If approved, these (draft) laws will cause the concentration of power in goverrment’s hands, by weakening the possibility (or the right) to defend ourselves in Court.
Another step toward the ethical state?

Only a journalist can run a website in Italy?

On May, 8 2008 the Court of Modica (Sicily) ruled that a website identified by a “heading” and publishing contents on a periodic basis is subjected to the regulation of newspapers or magazines and – in general – or in  press.

The result is that an anti-mafia webmaster has been indicted for committing the crime of “clandestine publication” because he didn’t request the Tribunal’s authorisation to publish his site www.accadeinsicilia.net.

The “Catch 22” comes because to obtain this authorisation, this webmaster should have been a journalist, member of the national journalist association or the permit wouldn’t be granted. Then, nobody but a journalist can run a website, because nobody but a journalist can obtain the Court registration.

The legal paradox is a consequence of the fact that, before the internet came, publisihing a newspaper meant investing huge money in equipment, people, distribution etc. Thus it was easy for  “power” to control the press with a series of adminstrative burdens. Now, with the free availability of content management system like WordPress, and the low cost of internet-based services,  publishing a magazine is absolutely affordable. So the “power” – namely, Law 62/01 – tried in a very messy way to reassert its control over the information flow.

It is simply a nonsense affirm that since a website has a “heading” and publishes daily information, then it is a newspaper. Following this line of reasoning, it is enough – to not infringe the law – to “restrain” from publishing on due dates… Killing free speech starts from here.

Italia.it RIP

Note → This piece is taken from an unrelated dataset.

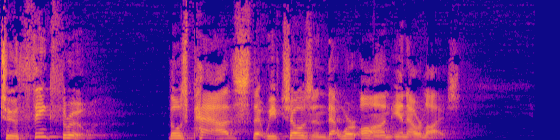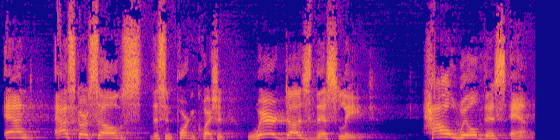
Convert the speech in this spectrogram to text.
to think through those paths that we've chosen that we're on in our lives. And ask ourselves this important question where does this lead? How will this end?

Italia.it, the infamous attempt of creating a State-managed one-stop touristic information website is definitely passed away on Jan. 18, 2008. The (now former,since the government just fell down) minister of innovation, Luigi Nicolais, finally decided to shut down the project and the minster of cultural assets, Francesco Rutelli, asked Corte dei conti (a magistrate court acting as “public spending watchdog”) to look for the responsibility for the waste of public money (5.800.000,00 Euros right now, to be precise).

Mr. Rutelli asked Umberto Paolucci – former Microsoft top manager in Italy and Europe – and now head of the ENIT (Italian Governement Tourist Board) to handle the issue.

Will open source technologies be take in consideration for the new super-duper portal?